For the past eight months, my colleague Scott Steketee and I have collaborated with the authors of the elementary curriculum *Everyday Mathematics *to design interactive Web Sketchpad models for their next edition.

When it came time to create a Sketchpad representation of an isosceles triangle, I built the interactive triangle model below. Try dragging any of the triangle’s three vertices. You’ll see that while the angle measurements of Δ*ABC* change, angles *A* and *B* always remain equal.

This isosceles triangle model is a a classic—a wonderful example of dynamic geometry’s ability to provide instantaneous feedback about a geometric construction as its parts are being dragged. As such, I expected the *Everyday Mathematics* authors to green-light the isosceles triangle without any discussion.

That didn’t happen.

The authors maintained that the model was too passive for young learners. Specifically, Sketchpad attended to the angle measurements, leaving the students to take on faith that the displayed measurements were correct.

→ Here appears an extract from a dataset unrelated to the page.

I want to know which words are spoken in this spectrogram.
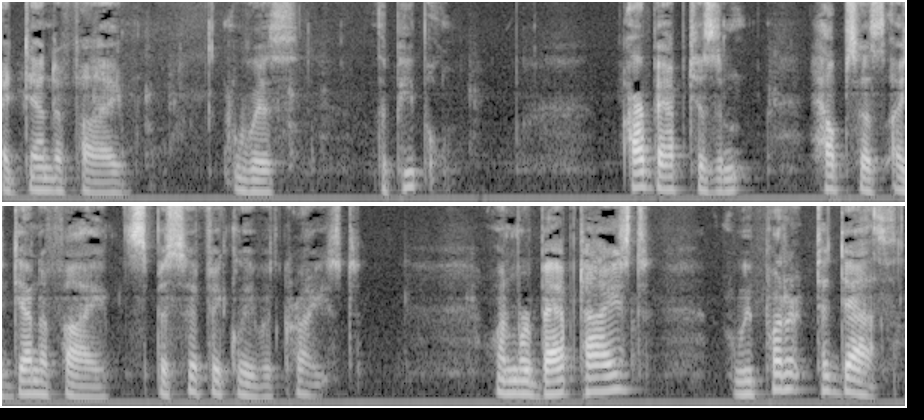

If students could measure the angles themselves, they not only would receive much-needed measurement practice, but they also might feel more invested in the discovery that angles *A* and *B* were always equal.

Based on this feedback, my initial instinct was to remove the angle measurements and include a virtual protractor that could be moved from vertex to vertex to measure the three angles. But this approach felt too cumbersome. I wanted students to measure the angles of as many isosceles triangles as possible, and if they only had one protractor, this process could become wearying.

My solution was to create the rather funny-looking model below with three mini protractors attached to Δ*ABC, *one per vertex.

With this model, students can drag vertices *A, B,* and *C* to create a new triangle and then swing each of the three protractors into position to estimate the three angle measurements. The picture below shows the result of positioning all three protractors.

You can try this out for yourself and with your students by going to the second page of the interactive Web Sketchpad model.

The isosceles triangle is just one example of a sketch where my long-held opinions about Dynamic Geometry pedagogy were challenged by the *Everyday Mathematics* author team. I’m enjoying the opportunity to revisit and refine my beliefs!

Maybe slightly off topic, but are you able to say what grade level this activity is intended for? I’ve been wondering how closely EM will align with the Common Core and your sketch makes me even more curious…

Thanks for writing, Aaron. Everyday Mathematics is making extensive changes to their curriculum to align themselves with the Common Core. Our use of Web Sketchpad in EM fits particularly well with the Standards for Mathematical Practice, as Sketchpad explorations invariably lead to the development of key mathematical habits of mind. In the case of this triangle activity, no final decisions have been made yet, but I expect it may be used in grade 4.

Thanks for sharing these two different sketches Daniel. I learned something valuable, from this subtle, but I think significant, shift from the first to the second sketch, in how we can ask students to be a little more active in their learning. I agree with the EM authors that students might well learn more from their interactions with the second sketch, as long as they have previous experience with interpreting protractor measures. Otherwise they might get tripped up on that here, and not be able to focus on the key learning about isosceles triangles.

Thanks for the comments, Rick. We’re definitely planning to provide introductory protractor activities in which students will use a virtual protractor to measure a single angle. With these activities as a foundation, I think it’s likely that students will feel confident in their use of a protractor by the time they reach this isosceles triangle activity.